Data extracts section start

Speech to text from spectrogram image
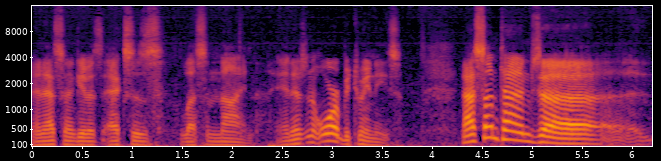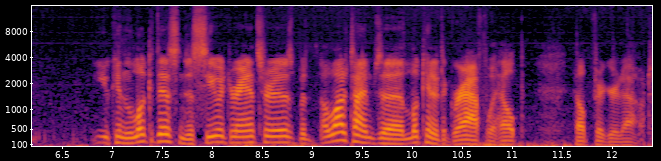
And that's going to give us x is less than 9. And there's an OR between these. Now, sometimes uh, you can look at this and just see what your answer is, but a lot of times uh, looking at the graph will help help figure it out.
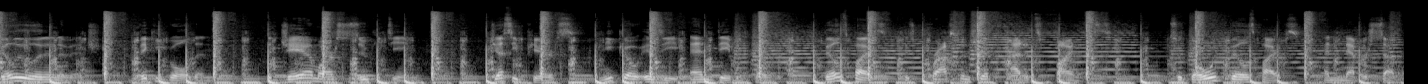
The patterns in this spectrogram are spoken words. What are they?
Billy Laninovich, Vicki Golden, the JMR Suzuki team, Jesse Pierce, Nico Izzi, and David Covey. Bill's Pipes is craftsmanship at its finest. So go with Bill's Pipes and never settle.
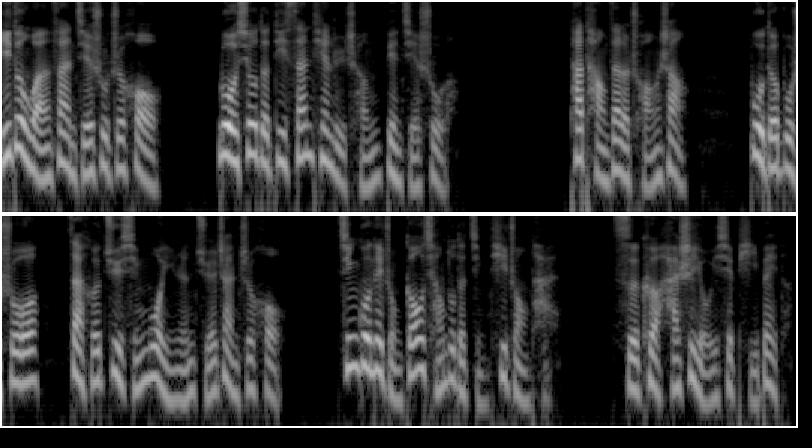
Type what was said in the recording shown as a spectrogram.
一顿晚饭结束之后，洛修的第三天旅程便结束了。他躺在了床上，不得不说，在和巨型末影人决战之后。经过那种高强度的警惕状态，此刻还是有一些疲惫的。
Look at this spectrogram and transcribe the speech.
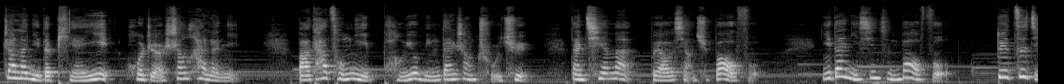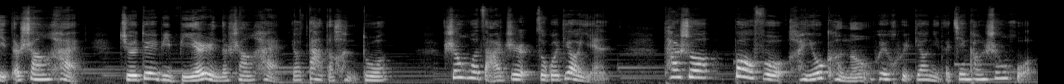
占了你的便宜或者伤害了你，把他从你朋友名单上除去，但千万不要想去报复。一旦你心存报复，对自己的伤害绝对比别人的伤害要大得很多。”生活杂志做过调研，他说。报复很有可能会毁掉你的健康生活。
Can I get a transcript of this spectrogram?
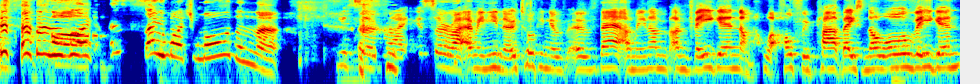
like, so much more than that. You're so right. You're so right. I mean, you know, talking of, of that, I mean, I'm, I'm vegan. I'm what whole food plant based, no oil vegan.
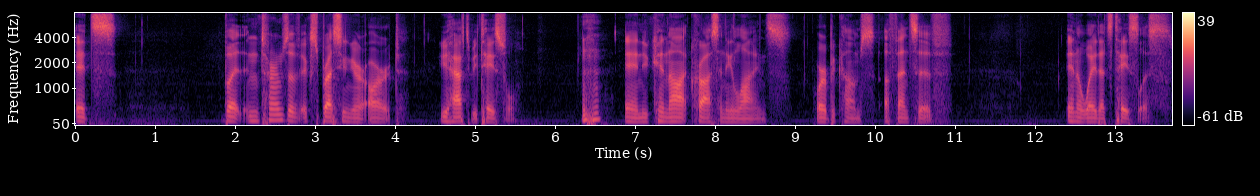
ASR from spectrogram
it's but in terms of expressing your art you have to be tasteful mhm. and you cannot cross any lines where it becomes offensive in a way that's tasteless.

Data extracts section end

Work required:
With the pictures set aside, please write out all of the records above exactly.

Answer area:
Speech to text from spectrogram image
And that's going to give us x is less than 9. And there's an OR between these. Now, sometimes uh, you can look at this and just see what your answer is, but a lot of times uh, looking at the graph will help help figure it out.
The patterns in this spectrogram are spoken words. What are they?
Billy Laninovich, Vicki Golden, the JMR Suzuki team, Jesse Pierce, Nico Izzi, and David Covey. Bill's Pipes is craftsmanship at its finest. So go with Bill's Pipes and never settle.
Type what was said in the recording shown as a spectrogram.
一顿晚饭结束之后，洛修的第三天旅程便结束了。他躺在了床上，不得不说，在和巨型末影人决战之后。经过那种高强度的警惕状态，此刻还是有一些疲惫的。
Look at this spectrogram and transcribe the speech.
占了你的便宜或者伤害了你，把他从你朋友名单上除去，但千万不要想去报复。一旦你心存报复，对自己的伤害绝对比别人的伤害要大得很多。”生活杂志做过调研，他说。报复很有可能会毁掉你的健康生活。
Can I get a transcript of this spectrogram?
like, so much more than that. You're so right. You're so right. I mean, you know, talking of, of that, I mean, I'm, I'm vegan. I'm what whole food plant based, no oil vegan.
ASR from spectrogram
it's but in terms of expressing your art you have to be tasteful mhm. and you cannot cross any lines where it becomes offensive in a way that's tasteless.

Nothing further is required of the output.